Conservation Survey

We also utilized the McGinley Method to address specimen level condition criteria such as yellowing, and/orstate of preparation. In contrast to the curation survey above, this methodology dealt more with individual specimen stability and well-being, as opposed to the health and maintenance of the collection as a whole, and gathered qualitative details about the condition in which specimens were found. Assessing the same set of specimens as the curation survey allowed for an alternate viewpoint and provided a basis for methodological comparison. 

Risk Analysis Survey

Our risk analysis survey was carried out using the Cultural Property Risk Assessment Model (CPRAM) developed by Rob Waller and the Canadian Museum of Nature. This method is meant to address the environmental health of the collection as a whole, and quantifies the vulnerability of the collection to 10 agents of deterioration.

Space Survey
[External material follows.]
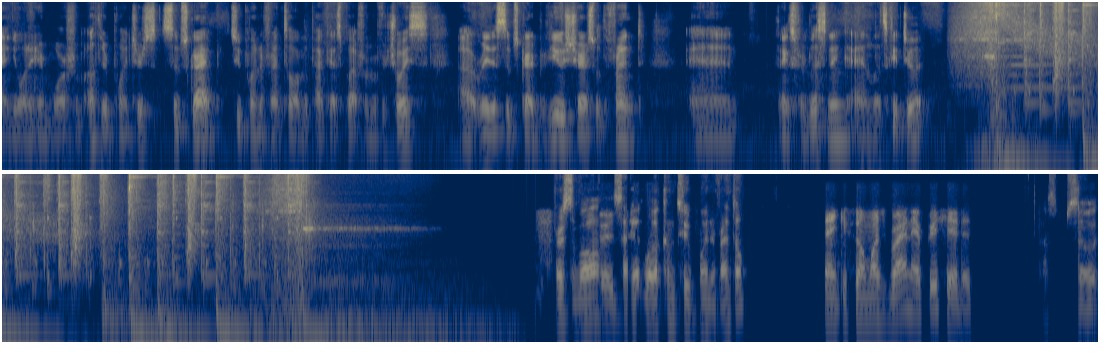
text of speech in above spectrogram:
and you want to hear more from other pointers, subscribe to Point of Rental on the podcast platform of your choice. Uh, rate us, subscribe, review, share us with a friend. And thanks for listening, and let's get to it. First of all. Syed, welcome to Point of Rental. Thank you so much, Brian. I appreciate it. Awesome. So,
Our final survey focused on the capacity of the storage space itself. It was an assessment of the physical condition of each cabinet and drawer in the collection, as well as an estimation of available space left in each. Each cabinet and each drawer within was opened and scanned for capacity and available space. Overcrowding was noted, as well as the availability of empty cabinets and drawers into which the collection could expand. 
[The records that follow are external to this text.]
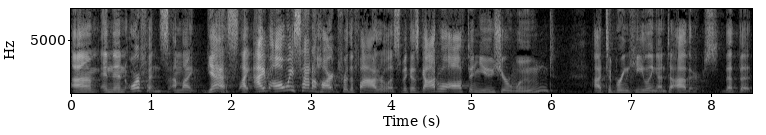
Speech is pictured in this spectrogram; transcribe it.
Um, and then orphans, I'm like, yes. Like, I've always had a heart for the fatherless because God will often use your wound uh, to bring healing unto others. That the,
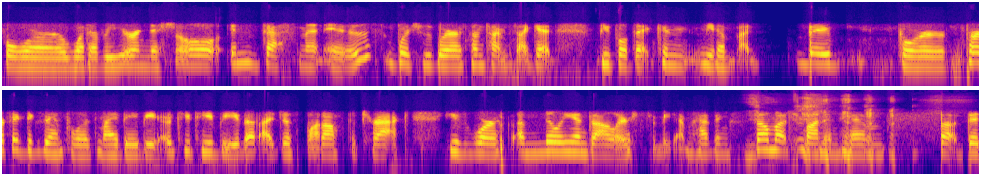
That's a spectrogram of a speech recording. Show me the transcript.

This project, while incredibly time-consuming, familiarized the assessor with the materials in the collection, and the range in their condition. It also recorded data that helps to meet curatorial and organizational details, such as the capacity and availability of collection storage space. Staff and volunteers carrying out the ongoing work curating this collection blogged about their experiences.

Additional Resources on Collection Surveys

  • reCollections is a six-volume Australian publication about caring for a wide range of collection materials, developed by Artlab and Australian conservators for the Heritage Collections Council.
  • The American Association for Museums (AAM) offers the Museum Assessment Program (MAP), designed to help maintain and improve operations through a confidential, consultative process.  The one-year program involves a self-study process as well as a site visit by a peer reviewer. There are several different types of MAP Assessments but Collections Management Assessment focuses on collections stewardship.
  • The Conservation Assessment: A Proposed Model for Evaluating Museum Environmental Management Needs, by Avrami, Erica, Kathleen Dardes, Marta de la Torre, Samuel Y. Harris, Michael Henry, and Wendy Claire Jessup, contributors, available from the Getty Conservation Institute.
  • Assessing Preservation Needs: A Self-Survey Guide by Beth Patkus is a step-by-step guide to surveying an institution’s collections, designed for small to medium-sized institutions with limited budgets and minimal preservation knowledge.
  • Benchmarks in Collection Care for Museums, Archives and Libraries is a self-assessment checklist available from Collections Trust.
  • Profiling Natural History Collections: A Method for Quantitative and Comparative Health Assessment, Favret, Colin & Cummings, Kevin & McGinley, R.J. & Heske, E.J. & Johnson, K.P. & Phillips, Christopher & Phillippe, L.R. & Retzer, M.E. & Taylor, C.A. & Wetzel, M.J.. (2008). Collection Forum. 22. 53-65.
  • Price, Judith C. and Gerald R. Fitgerald, 1996. Categories of Specimens: A Collection Management Tool. Collection Forum12(1) pp. 8-13. 
  • Williams, Stephen L., R. Richard Monk and Joaquin Arroyo-Cabrales, 1996. “Applying McGinley's Model for Collection Assessment to Collections of Recent Vertebrates”. Collection Forum12:1, pp.21-35.
  • McGinley, R.J. 1993. Where’s the management in collections management? Planning for improved care, greater use, and growth of collections. Pp. 309–338 in Congreso Mundial Sobre Preservación y Conservación de Colecciones de Historia Natural. Vol. 3. Temas de Actualidad, Iniciativas y Direcciones Futuras sobre Preservación y Conservación de Colecciones de Historia Natural (C.L. Rose, S.L. Williams, and J. Gisbert, eds.). Dirección General de Bellas Artes y Archivos, Madrid. 439 pp.